So much is going on that it is mind numbing, heart palpitating. One thing is clear: state ‘policy’ is infuriating and at best frustrating.
Japan faces a nuclear catastrophe as an earthquake-induced tsunami devastatingly destroys parts of the country, killing thousands, and destabilizing a nuclear plant – that was brilliantly built in an earthquake zone.
Protestors are shot down, arrested and terrorized in Yemen, Bahrain, Syria, Oman, Morocco. Am I forgetting anywhere else? Peaceful protests have turned bloody, as state forces use violence against their own people demanding reform.
Gaddafi’s forces continue the reign of terror against revolutionaries, one opposition stronghold after another falling to the forces’ brutal warfare. And I keep thinking…Where is the equivalent of the mujahedeen who came from all over the world to fight the Soviet occupation of Afghanistan? Or the leftists from Western countries who fought in the Spanish Civil War against the fascists?
For weeks I shed back tears, tears of sadness, tears of anger.
And today is Egypt’s much heralded constitutional referendum. A day of celebration and a day of concern and caution. The Military Supreme Council has seemed to get a referendum (from the committee it formed) asking the public to approve exactly what it has said it would do – quickly turn to elections and dismantle parts of the emergency law.
Sounds good, huh? Well, as is clear now from the yes-no voting split, the constitutional reforms would likely benefit those who are already strong politically, namely the National Democratic Party (or whatever parties its members form in its place) and the Muslim Brotherhood.
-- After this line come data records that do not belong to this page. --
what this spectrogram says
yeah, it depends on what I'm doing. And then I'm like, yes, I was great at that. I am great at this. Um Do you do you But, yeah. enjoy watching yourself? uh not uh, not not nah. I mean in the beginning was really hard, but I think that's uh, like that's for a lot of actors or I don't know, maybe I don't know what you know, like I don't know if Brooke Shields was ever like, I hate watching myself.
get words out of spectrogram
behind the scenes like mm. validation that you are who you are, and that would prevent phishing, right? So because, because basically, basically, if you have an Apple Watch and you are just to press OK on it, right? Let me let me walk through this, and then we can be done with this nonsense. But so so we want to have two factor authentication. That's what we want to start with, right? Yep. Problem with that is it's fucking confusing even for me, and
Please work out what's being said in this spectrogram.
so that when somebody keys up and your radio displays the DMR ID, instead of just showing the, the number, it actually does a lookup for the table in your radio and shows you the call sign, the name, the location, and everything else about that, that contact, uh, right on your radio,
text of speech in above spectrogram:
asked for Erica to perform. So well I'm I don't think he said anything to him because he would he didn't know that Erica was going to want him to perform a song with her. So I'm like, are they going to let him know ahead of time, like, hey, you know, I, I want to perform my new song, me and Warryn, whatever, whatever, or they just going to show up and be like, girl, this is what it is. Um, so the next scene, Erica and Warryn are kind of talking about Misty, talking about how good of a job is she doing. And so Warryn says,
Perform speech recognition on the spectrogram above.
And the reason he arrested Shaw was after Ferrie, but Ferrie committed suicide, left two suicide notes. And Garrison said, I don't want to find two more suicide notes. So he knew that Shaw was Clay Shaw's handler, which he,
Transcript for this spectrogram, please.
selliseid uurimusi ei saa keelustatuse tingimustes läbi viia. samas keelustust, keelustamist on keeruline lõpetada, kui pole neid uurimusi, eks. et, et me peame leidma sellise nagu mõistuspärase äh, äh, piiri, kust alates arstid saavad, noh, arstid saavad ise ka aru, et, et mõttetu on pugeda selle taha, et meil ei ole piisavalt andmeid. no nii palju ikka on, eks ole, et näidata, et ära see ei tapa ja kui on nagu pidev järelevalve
While opposition groups struggle to build their parties and their movements’ agendas in a short timeframe of several months, the Egyptian People’s Revolution gets siphoned to shallow ‘free and fair’ elections. (Uh, ‘free and fair’?)
Not only does this referendum reveal what everyone already suspected – the Muslim Brotherhood’s embrace of a limited democratic revolutionary transformation (if it can even be called ‘democratic’) – but it begs the question of what kind of relationship the ruling military is trying to shape with the Brotherhood. My hunch is that quick elections will lead to a Brotherhood victory and will provide an excuse (and a Western-sanctioned one, at that) for the military to annul the elections and maintain power.
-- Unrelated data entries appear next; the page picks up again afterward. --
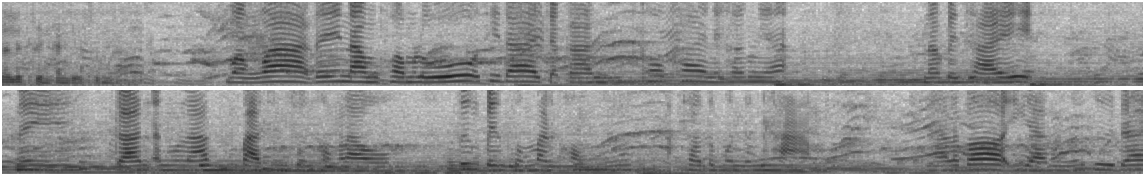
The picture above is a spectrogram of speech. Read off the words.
ระลึกถึงกันอยู่เสมอ หวังว่าได้นำความรู้ที่ได้จากการเข้าค่ายในครั้งนี้นำไปใช้ในการอนุรักษ์ป่าชุมชนของเรา ซึ่งเป็นสมบัติของ ชาวตำบลเนินขามนะแล้วก็อีกอย่างหนึ่งก็คือได้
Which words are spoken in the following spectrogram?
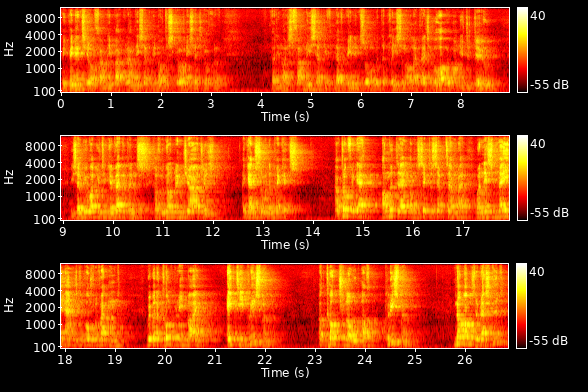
we've been into your family background. He said, we know the score. He said, you go from very nice family. He said, you've never been in trouble with the police and all that. I said, well, what we want you to do, he said, we want you to give evidence because we're going to bring charges against some of the pickets. Now, don't forget, on the day, on the 6th of September, when this mayhem is supposed to have happened, we were accompanied by 80 policemen, a coachload of policemen. No one was arrested,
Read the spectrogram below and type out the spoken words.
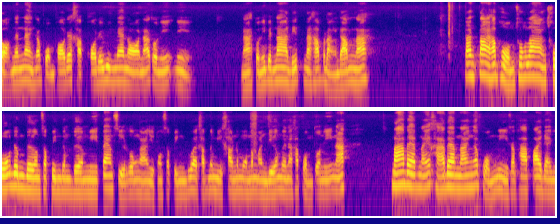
ดอกแน่นๆครับผมพอได้ขับพอได้วิ่งแน่นอนนะตัวนี้นี่นะตัวนี้เป็นหน้าดิสนะครับ หลังดำนะ ด้านใต้ครับผมช่วงล่างโชคเดิมๆสปริงเดิมๆมีแต้มสีโรงงานอยู่ตรงสปริงด้วยครับไม่มีข้าวน้ำมันน้ำมันเยิ้มเลยนะครับผมตัวนี้นะ มาแบบไหนขาแบบนั้นครับผมนี่สภาพป้ายแดงจ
The military command’s unfettered co-option of the Egyptian revolution has been brazen and clever. Take the dissolution of the Amn Dowla, the much hated secret police. A week after Tunisia’s historic dissolution of the secret police and the Ministry of Information, the Egyptian government announces that the Amn Dowla will not just be abolished but replaced by a national security agency to combat terrorism. Come again? A what? Yeah, that sounds familiar – aka, Homeland Security – US Ministry of Interior and Secret Police Order wrapped into one.